**Your objective**
Copy each line below that has "said".

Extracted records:
____________
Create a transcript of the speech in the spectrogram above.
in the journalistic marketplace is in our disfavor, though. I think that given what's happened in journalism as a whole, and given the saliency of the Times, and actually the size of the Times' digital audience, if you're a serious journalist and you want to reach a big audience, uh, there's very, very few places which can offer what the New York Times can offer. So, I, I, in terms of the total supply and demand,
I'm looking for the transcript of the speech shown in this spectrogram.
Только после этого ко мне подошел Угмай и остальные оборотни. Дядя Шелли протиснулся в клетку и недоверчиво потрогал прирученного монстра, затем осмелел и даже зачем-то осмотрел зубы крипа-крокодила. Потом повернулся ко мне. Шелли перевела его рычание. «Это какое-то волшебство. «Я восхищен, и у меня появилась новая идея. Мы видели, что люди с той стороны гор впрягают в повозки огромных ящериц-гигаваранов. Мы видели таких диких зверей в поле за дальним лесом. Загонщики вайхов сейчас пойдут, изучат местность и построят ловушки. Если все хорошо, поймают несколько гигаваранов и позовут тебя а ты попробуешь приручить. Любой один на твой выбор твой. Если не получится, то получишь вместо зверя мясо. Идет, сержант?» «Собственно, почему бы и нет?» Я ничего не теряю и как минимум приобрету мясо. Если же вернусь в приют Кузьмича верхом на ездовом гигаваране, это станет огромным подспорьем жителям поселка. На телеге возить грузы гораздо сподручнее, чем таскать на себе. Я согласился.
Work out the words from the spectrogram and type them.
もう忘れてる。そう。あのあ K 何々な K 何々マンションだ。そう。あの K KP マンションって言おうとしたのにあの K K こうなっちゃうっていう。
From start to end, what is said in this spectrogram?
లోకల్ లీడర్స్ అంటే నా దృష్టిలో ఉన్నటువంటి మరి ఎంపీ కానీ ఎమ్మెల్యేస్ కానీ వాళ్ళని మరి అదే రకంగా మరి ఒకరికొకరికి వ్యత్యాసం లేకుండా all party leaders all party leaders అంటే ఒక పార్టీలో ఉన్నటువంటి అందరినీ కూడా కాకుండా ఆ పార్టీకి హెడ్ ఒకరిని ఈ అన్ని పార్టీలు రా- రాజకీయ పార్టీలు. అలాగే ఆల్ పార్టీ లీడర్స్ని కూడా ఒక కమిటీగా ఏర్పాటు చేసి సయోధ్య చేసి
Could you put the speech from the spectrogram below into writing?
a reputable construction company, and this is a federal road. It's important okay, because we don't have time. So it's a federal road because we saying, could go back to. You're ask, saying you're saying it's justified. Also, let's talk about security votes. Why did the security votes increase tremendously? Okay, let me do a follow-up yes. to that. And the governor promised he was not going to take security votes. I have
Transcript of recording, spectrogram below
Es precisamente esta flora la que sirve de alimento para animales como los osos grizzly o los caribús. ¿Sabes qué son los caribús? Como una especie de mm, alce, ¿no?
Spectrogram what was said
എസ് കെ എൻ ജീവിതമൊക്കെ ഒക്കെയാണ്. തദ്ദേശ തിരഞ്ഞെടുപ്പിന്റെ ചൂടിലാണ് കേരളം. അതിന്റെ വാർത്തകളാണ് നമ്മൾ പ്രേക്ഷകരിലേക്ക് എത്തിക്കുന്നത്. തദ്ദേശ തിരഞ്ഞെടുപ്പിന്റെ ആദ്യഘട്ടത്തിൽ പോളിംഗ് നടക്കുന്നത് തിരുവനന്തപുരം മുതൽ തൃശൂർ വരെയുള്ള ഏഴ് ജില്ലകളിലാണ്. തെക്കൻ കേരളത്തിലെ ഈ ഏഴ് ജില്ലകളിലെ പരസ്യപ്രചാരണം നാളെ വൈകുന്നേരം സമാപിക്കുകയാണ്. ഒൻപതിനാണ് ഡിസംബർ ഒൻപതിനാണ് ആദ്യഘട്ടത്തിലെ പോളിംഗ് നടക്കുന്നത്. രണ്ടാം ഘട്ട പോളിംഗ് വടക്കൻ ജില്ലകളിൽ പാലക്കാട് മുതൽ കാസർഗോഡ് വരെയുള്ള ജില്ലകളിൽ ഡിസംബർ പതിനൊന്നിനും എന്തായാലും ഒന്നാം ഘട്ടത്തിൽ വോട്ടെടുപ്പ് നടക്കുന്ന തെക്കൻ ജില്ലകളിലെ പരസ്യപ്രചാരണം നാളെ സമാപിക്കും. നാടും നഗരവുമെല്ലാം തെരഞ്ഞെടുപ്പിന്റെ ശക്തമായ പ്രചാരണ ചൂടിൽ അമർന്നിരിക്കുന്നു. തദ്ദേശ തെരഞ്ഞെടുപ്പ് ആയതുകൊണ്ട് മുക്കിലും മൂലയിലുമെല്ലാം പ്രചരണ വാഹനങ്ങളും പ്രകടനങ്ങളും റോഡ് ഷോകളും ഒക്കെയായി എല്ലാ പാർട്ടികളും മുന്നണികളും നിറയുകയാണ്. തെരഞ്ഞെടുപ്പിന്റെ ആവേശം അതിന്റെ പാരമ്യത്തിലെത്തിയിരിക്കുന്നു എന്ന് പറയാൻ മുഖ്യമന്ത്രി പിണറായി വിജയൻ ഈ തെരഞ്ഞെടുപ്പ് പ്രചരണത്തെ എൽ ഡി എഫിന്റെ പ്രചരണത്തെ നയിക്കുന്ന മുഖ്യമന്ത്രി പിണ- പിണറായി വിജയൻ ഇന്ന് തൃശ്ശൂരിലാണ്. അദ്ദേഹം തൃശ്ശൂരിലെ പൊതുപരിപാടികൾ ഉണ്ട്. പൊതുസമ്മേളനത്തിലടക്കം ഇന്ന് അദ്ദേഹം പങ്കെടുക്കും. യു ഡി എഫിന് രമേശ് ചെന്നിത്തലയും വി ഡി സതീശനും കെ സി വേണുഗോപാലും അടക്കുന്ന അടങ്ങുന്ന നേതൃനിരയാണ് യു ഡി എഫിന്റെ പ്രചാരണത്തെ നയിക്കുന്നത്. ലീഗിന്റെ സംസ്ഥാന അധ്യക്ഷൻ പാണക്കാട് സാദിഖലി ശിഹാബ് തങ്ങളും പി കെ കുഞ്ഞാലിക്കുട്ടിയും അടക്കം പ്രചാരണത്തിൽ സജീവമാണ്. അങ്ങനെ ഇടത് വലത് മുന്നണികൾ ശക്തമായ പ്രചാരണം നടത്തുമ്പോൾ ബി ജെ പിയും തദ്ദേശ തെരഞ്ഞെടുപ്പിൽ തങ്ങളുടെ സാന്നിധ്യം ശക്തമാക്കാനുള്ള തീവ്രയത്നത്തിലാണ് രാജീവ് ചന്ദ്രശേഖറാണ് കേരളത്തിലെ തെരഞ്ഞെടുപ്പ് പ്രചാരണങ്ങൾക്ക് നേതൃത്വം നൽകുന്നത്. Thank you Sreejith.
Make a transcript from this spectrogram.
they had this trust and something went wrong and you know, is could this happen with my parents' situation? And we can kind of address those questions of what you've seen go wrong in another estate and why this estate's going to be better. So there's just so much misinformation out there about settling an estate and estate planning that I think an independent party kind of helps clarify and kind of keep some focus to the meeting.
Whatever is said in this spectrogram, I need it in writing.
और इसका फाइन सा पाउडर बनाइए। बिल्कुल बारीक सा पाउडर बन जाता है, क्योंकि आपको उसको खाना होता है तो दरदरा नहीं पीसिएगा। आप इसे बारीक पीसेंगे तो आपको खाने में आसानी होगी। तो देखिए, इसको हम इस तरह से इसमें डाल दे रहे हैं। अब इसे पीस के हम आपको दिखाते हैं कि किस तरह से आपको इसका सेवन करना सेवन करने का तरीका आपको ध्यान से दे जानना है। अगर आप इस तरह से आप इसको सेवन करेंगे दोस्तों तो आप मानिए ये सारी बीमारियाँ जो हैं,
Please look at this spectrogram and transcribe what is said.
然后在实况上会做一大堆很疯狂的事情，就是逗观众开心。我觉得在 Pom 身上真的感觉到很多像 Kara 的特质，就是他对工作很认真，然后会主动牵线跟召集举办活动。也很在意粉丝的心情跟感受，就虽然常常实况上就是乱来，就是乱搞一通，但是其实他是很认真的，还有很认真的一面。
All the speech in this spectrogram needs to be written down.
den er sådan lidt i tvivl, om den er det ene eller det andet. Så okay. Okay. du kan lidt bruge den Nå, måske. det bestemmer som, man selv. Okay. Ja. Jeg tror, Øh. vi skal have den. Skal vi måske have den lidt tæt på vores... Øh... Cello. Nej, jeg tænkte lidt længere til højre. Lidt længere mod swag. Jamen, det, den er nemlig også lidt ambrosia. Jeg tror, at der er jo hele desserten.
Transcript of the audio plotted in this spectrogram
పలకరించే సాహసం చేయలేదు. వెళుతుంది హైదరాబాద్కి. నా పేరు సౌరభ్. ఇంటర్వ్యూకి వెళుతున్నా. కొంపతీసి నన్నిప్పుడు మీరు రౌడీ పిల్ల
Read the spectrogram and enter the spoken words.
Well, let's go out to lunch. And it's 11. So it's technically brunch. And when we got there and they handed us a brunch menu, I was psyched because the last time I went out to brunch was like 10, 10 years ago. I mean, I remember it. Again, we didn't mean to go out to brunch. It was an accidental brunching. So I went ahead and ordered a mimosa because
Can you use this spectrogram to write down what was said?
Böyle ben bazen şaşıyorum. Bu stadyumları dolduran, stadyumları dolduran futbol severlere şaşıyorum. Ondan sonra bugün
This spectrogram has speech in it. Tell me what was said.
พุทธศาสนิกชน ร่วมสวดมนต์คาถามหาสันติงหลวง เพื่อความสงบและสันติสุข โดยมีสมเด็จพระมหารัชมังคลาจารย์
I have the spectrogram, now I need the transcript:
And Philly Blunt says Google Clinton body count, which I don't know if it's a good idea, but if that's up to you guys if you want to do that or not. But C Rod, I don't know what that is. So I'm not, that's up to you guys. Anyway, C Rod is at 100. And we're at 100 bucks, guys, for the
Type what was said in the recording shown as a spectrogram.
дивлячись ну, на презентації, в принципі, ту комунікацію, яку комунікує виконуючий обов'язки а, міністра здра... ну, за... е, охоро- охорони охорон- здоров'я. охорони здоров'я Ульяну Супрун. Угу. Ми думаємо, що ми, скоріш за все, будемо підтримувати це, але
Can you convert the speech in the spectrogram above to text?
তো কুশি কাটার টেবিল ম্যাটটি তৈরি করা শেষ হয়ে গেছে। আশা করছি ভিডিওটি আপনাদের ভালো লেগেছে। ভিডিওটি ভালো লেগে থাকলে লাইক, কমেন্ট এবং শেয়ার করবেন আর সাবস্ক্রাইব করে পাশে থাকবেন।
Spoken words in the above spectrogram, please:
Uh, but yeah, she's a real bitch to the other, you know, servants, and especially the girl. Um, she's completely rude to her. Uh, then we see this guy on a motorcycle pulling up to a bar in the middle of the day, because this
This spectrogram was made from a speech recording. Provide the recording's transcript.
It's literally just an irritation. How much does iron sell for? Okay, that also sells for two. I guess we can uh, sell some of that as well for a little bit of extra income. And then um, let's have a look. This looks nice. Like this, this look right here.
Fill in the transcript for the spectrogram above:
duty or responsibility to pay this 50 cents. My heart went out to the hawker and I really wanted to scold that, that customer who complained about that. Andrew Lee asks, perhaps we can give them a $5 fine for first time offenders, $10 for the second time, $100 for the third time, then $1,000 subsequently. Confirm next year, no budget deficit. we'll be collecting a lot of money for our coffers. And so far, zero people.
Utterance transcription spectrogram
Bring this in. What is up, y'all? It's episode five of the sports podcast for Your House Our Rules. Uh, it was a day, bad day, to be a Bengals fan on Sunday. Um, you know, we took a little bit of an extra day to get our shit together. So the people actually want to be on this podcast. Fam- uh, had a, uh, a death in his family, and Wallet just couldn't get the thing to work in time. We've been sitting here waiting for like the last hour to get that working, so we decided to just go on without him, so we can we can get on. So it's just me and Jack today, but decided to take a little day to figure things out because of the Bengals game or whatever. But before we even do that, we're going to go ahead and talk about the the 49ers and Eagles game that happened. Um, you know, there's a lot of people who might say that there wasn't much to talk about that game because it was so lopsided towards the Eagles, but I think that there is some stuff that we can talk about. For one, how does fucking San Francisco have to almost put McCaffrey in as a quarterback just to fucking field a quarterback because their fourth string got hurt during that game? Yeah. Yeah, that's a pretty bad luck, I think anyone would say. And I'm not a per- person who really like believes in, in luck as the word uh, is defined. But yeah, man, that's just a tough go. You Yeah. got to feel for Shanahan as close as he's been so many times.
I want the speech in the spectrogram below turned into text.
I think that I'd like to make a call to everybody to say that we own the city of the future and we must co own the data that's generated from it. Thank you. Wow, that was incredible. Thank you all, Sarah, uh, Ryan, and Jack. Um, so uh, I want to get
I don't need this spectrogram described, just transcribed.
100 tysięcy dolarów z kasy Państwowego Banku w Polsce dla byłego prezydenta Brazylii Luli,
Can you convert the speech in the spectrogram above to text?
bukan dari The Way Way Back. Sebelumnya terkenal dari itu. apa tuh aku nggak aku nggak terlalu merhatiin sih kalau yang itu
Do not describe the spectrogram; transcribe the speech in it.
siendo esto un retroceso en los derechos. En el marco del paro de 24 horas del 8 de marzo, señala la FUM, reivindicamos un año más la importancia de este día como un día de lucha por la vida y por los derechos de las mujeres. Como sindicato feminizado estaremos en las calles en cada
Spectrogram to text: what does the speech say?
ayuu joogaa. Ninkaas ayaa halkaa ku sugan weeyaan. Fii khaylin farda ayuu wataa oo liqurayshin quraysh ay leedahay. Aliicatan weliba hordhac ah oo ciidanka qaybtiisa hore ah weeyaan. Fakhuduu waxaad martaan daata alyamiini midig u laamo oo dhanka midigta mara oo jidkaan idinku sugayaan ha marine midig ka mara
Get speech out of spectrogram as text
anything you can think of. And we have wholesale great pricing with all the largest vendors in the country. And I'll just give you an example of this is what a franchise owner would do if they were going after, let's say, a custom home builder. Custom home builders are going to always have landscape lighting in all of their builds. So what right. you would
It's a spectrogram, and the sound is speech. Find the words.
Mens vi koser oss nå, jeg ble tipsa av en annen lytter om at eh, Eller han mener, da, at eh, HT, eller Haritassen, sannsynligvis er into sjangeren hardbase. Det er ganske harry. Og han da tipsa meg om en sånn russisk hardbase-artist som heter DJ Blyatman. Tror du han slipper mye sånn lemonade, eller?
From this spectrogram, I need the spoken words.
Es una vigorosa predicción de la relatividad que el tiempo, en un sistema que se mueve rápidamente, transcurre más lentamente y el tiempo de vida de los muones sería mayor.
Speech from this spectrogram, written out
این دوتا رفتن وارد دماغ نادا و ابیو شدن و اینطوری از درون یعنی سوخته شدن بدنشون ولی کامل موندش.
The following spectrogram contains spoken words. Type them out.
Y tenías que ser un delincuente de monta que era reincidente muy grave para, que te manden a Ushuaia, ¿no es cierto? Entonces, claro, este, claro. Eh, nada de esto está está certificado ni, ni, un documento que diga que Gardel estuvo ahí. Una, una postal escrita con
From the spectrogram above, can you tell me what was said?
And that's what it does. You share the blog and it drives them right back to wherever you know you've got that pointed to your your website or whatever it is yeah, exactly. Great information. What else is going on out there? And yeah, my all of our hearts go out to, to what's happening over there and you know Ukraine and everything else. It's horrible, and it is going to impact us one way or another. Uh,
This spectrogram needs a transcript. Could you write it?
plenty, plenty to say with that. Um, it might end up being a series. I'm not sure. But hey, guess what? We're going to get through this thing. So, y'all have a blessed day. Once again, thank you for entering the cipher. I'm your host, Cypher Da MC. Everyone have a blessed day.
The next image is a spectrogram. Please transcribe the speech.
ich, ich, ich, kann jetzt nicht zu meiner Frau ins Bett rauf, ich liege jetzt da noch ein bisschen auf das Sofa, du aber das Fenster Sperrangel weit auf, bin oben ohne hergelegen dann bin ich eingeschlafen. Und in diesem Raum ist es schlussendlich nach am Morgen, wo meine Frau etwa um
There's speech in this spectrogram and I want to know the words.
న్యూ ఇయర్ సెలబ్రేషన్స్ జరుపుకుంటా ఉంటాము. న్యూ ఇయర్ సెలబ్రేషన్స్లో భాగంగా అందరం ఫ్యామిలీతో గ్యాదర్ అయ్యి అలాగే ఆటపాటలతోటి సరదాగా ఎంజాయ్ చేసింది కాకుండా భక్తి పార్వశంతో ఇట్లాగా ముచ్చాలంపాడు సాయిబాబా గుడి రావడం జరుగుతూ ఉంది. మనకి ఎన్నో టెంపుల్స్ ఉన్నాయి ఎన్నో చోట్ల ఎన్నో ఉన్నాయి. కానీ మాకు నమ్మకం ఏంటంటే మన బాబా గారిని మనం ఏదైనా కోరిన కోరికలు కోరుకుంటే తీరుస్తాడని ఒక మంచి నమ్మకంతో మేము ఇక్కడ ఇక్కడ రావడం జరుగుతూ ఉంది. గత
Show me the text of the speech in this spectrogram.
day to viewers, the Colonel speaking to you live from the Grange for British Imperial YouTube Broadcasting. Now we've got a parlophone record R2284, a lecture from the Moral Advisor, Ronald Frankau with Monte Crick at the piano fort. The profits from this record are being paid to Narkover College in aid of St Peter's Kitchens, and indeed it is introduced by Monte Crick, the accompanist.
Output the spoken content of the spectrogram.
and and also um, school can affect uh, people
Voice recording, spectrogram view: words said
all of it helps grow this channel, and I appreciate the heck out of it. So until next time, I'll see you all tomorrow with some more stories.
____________
**Reply**
From start to end, what is said in this spectrogram?
Spectrogram what was said
Whatever is said in this spectrogram, I need it in writing.
Please look at this spectrogram and transcribe what is said.
Can you use this spectrogram to write down what was said?
This spectrogram has speech in it. Tell me what was said.
Type what was said in the recording shown as a spectrogram.
From the spectrogram above, can you tell me what was said?
Voice recording, spectrogram view: words said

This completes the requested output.